As a psychologist who works with ADHD youngsters, I like to offer my patients fun self-calming techniques, such as yoga.
Healthy Mother, Healthy Child is a good introduction to this ancient discipline; the book has received positive reviews from parents in my practice. They say it supports the process of psychotherapy and helps them cope with everyday stress.
This book is liberally illustrated with photos, so it's easy to learn the basic poses. And the names of the postures the author, Elizabeth Irvine, includes—"Mountain Pose," "Dog Pose," "Tree Balance Pose," and so on—appeal to children's imaginations.

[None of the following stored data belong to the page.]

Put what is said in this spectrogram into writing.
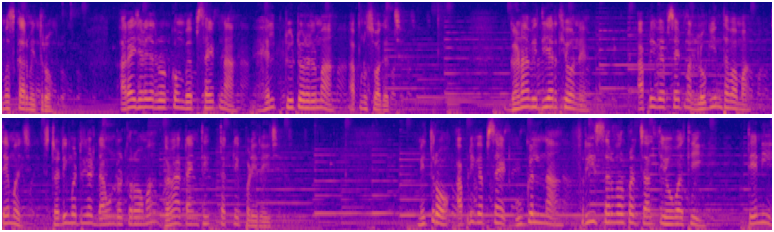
નમસ્કાર મિત્રો. આરઆઈ જાડેજા ડોટ કોમ વેબસાઇટના હેલ્પ ટ્યુટોરિયલમાં આપનું સ્વાગત છે. ઘણા વિદ્યાર્થીઓને આપણી વેબસાઇટમાં લોગિન થવામાં તેમજ સ્ટડી મટીરિયલ ડાઉનલોડ કરવામાં ઘણા ટાઈમથી તકલીફ પડી રહી છે. મિત્રો, આપણી વેબસાઇટ ગૂગલના ફ્રી સર્વર પર ચાલતી હોવાથી તેની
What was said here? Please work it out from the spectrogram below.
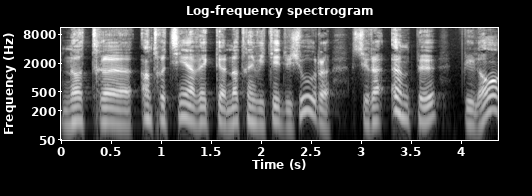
notre entretien avec notre invité du jour sera un peu plus long.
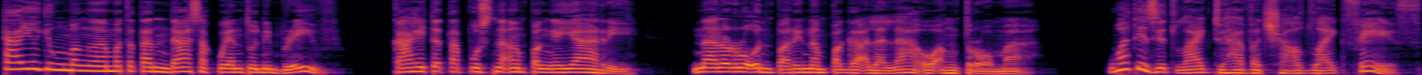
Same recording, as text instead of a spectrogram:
tayo yung mga matatanda sa kwento ni Brave. Kahit natapos na ang pangyayari, naroroon pa rin ang pag-aalala o ang trauma. What is it like to have a childlike faith?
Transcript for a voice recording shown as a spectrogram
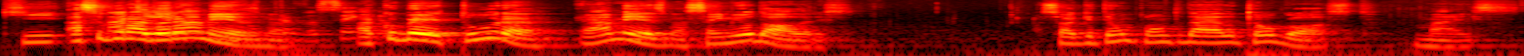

But Healthy Mother, Healthy Child is not just about yoga. As the title suggests, it offers a healthier approach to living. Parents can zero in on those chapters that complement their view of family and that address their children's needs. I found the chapter on breathing to be especially useful for children who have trouble "slowing down."
In her chapter on nutrition, Irvine offers tips on awakening a child's interest in eating wholesome foods. For example, she recommends teaching your child to read food package labels—and that if he can't pronounce an ingredient, it's probably not very healthful. Involve your kids in food preparation at home and eat together as a family as often as possible, Irvine writes.
I recommend this book to parents who want to encourage health and wellness in every member of their family.